The Wren, despite its tiny size, is just full of energy! Always busy, always actively seeking food or shelter, this species is one of the commonest garden birds in the region.
Wrens can be found in all manner of different habitats away from your garden. They are particularly abundant in woodland, and are also commonly found around scrubby areas, farmland, reedbeds and even (in the Northern and Western islands of Scotland) on cliffs.
Wrens have a very distinctive appearance – tiny with a short cocked tail, and a plumage that is a rich mix of brown shades. The decurved bill is silvery-black, with a pale base, and the legs and feet are fleshy-pink. They are frequently secretive in nature, furtively seeking food in the cover of tangled undergrowth, and can be hard to see. Only a little patience is required, however, before they reveal themselves on the topmost twig of a bush or on top of a garden fence.
One of the most familiar views of a Wren is this – perched on a bramble delivering its rapid-fire, scatter-gun scold ‘cherr, cherr, cherr’ or its explosive loud song, high-pitched and trilling. The stumpy tail is held cocked to the sky, revealing buffy grey and black markings on the undertail. The slightly decurved bill is opened to reveal a glowing yellowy gape.
The Wren, despite its initial look of being ‘just brown’, is, in fact, a delicately marked bird full of tone.
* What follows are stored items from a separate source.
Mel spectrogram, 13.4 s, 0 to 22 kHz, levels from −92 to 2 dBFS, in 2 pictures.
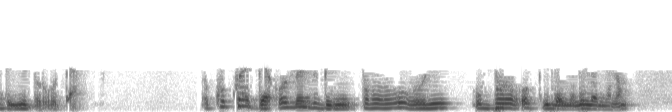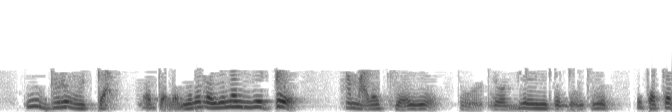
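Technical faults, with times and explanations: Throughout, AAC compression: speech sounds dull, smeared and warbling, with nothing above 1.7 kHz, likely from heavy AAC-LC coding at about 8 kbps.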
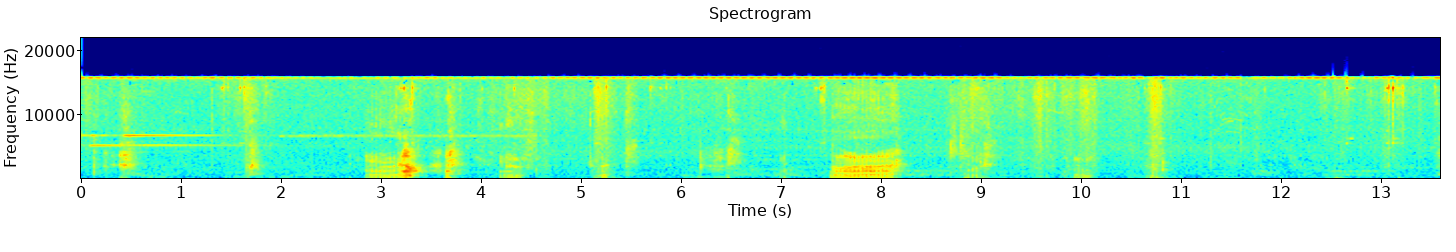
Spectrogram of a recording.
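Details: Chilean Fox Terrier chasing a laser pointer indoors, giving short broadband growls and huffs in bursts near three and eight seconds, with scattered softer grunts and thumps between them in a quiet small room.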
The head is a rich dark brown, with a broad creamy-white supercilium, black eyestripe and streaked grey-black ear-coverts. The mantle and forewings are also rich dark brown, fading to a rich rufous on the rump and tail, which is thinly barred with black. The tertials are rufous, barred black, and the secondary feathers are barred greyish-white and black. The wing tips are black. The underparts are greyish merging into brownish-yellow, and are prominently barred black on the flanks.
In flight, Wrens are a flurry of activity. Wings whir furiously, too fast to see the flaps, as they hurry from cover to cover. Often all you will notice is a tiny brown bird whizz past and then you will hear the scolding calls again, or a snatch of the surprisingly loud song, but the bird itself will often be invisible inside the cover into which it has retreated.
Wrens build a perfect round nest, usually of dead grass and vegetation, lined with moss or discarded feathers, often located amongst brambles to lessen the chance of predators. Parents make hundreds of journeys to satisfy the hunger of their clamouring brood, which after a week or two venture out of the nest to beg for food.
During the depths of winter, Wrens will utilise nest boxes as a communal roost site. As dusk approaches, little brown shapes can be seen rushing towards such a box, and a peek inside could reveal up to thirty or more birds tightly packed together for warmth. This helps them to survive the often cold nights during which many might otherwise perish.